Back on the Track
Although his schedule has allowed him only a few opportunities to race the car, Carolla admits that this has become one of his favorite cars to race. The 200SX takes him back to the late 1970s and gives him an idea of what Paul Newman experienced when the car was newly built. He explained, “The 200SX is a momentum car, you have to drive consistently and precisely because the car doesn’t have a lot of horsepower to help make up for inconsistencies or errors. Making only 200-220hp with no turbocharger leaves you stranded if you blow a shift. You’d already be out of the running if that happens in a race. To me, this is a purer form of driving. To be competitive, you have to drive mistake-free. It didn’t take long for me to get used to this car, as it feels similar to the 610 and the 510 on the track. It also provides good visibility and is easy to transport. This was Paul Newman’s winningest car. Unfortunately, although he won the most races with this car, he didn’t win a championship with it.” After a brief racing career in the hands of American racing legends, this 200SX gets a second chance to hit the track while holding a treasured spot in Carolla’s garage.
Race Day Warrior

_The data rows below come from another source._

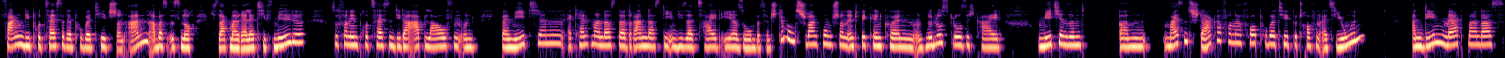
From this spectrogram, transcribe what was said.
fangen die Prozesse der Pubertät schon an, aber es ist noch, ich sag mal, relativ milde, so von den Prozessen, die da ablaufen. Und bei Mädchen erkennt man das daran, dass die in dieser Zeit eher so ein bisschen Stimmungsschwankungen schon entwickeln können und eine Lustlosigkeit. Und Mädchen sind ähm, meistens stärker von der Vorpubertät betroffen als Jungen. An denen merkt man das,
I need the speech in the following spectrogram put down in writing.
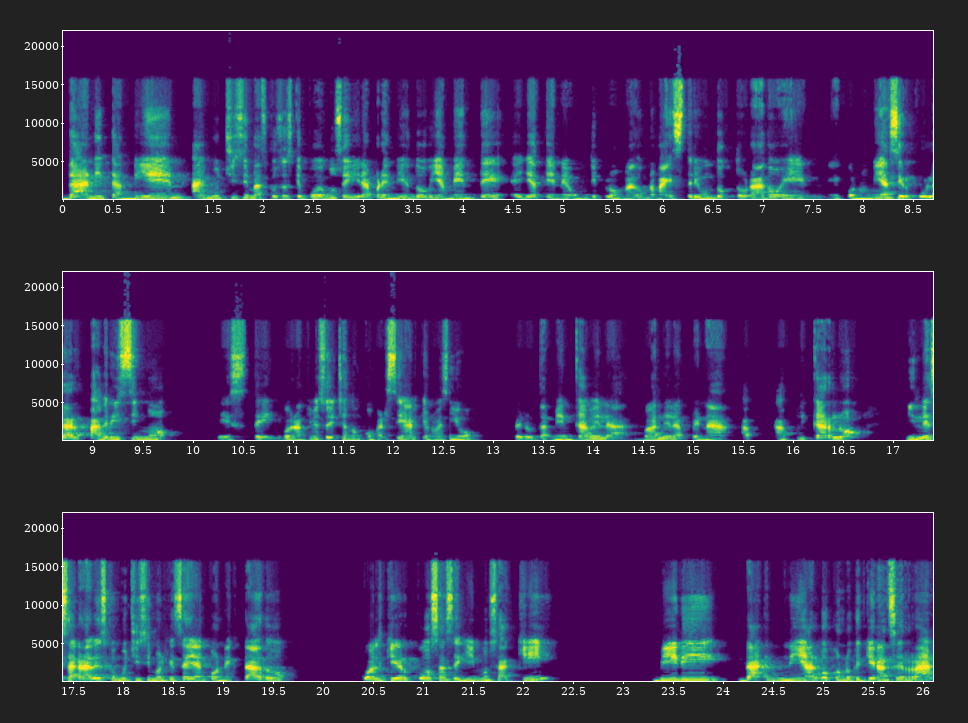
Dani también, hay muchísimas cosas que podemos seguir aprendiendo, obviamente. Ella tiene un diplomado, una maestría, un doctorado en economía circular, padrísimo. Este, bueno, aquí me estoy echando un comercial que no es mío, pero también cabe la, vale la pena aplicarlo. Y les agradezco muchísimo el que se hayan conectado. Cualquier cosa, seguimos aquí. Viri, Dani, algo con lo que quieran cerrar.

Adam Carolla has raced at several venues geared toward the classics, including the Coronado Speed Festival and the Rolex Monterey Motorsports Reunion. Carolla goes on to describe his racing experiences, stating “I got bitten by the racing bug at the Toyota Pro/Celebrity Race held during the Long Beach Grand Prix week. The HPDE training I received at Willow Springs gave me a foundation to race on. I was the celebrity winner in 2012 and the pro winner in 2013. Once I started buying the vintage racecars that I admired in my youth, I began seeking racing venues where they’d fit in well. Coronado and Monterey offered vintage and classic car races that were a proper fit. The Coronado Speed Festival is a rough track. I only got to run in two heats at Coronado, so I didn’t get much seat time before competing. At the Rolex Monterey Motorsports Reunion (held at Mazda Raceway Laguna Seca) it was a similar situation. I’d get in a practice session, run in qualifying, then race. I don’t even have the free time to go to open track days, which pretty much leaves me with little opportunity for seat time other than the heat of competition. But I savor whatever chances I can get behind the wheel.”
|Year / Make / Model:||1977 Datsun 200SX|
|Competition Class:||IMSA Class C / SCCA Japanese Classic|
|Vehicle Weight:||<2,100 lbs.|
|Redline RPM:||8,000 RPM|
|Bore & Stroke (mm):||85mm x 86mm|
|Peak Horsepower (@ RPM):||200-220hp (est.)|
|Engine Builder:||Bob Sharp Racing|
|Pistons/Compression Ratio:||10.0:1 Compression Pistons|
|Carburetors:||Solex 50mm Twin-choke Carburetors|
|Ignition System:||Mallory Ignition Coil|
|MSD Plug Wires|
|Cooling System:||Custom Radiator and Oil Cooler|
|Fuel Cell:||ATL Fuel Cell|
|Shocks, F&R (Make & Rate):||Koni Shock Absorbers|
|Additional Suspension Components:||Adjustable Camber Plates (F)|
|Clutch / Flywheel:||QuarterMaster Multi Disc Clutch|
|Wheels (Make, Size & Offset):||Gotti 073S Wheels, 13-inch|
|Tires (Make & Size):||Hoosier Street T.D.*S P225/45D13|
|Brake Lines:||Stainless Steel Braided Lines|
|Roll Bar / Cage:||Custom Roll Cage|
|Steering Wheel / Quick Release:||Sparco|
|Front Bumper, Lip Spoiler & Fenders:||Custom Fiberglass|
|Hood & Trunk Lid:||Custom Fiberglass|
|Rear Fenders, Bumper:||Custom Fiberglass|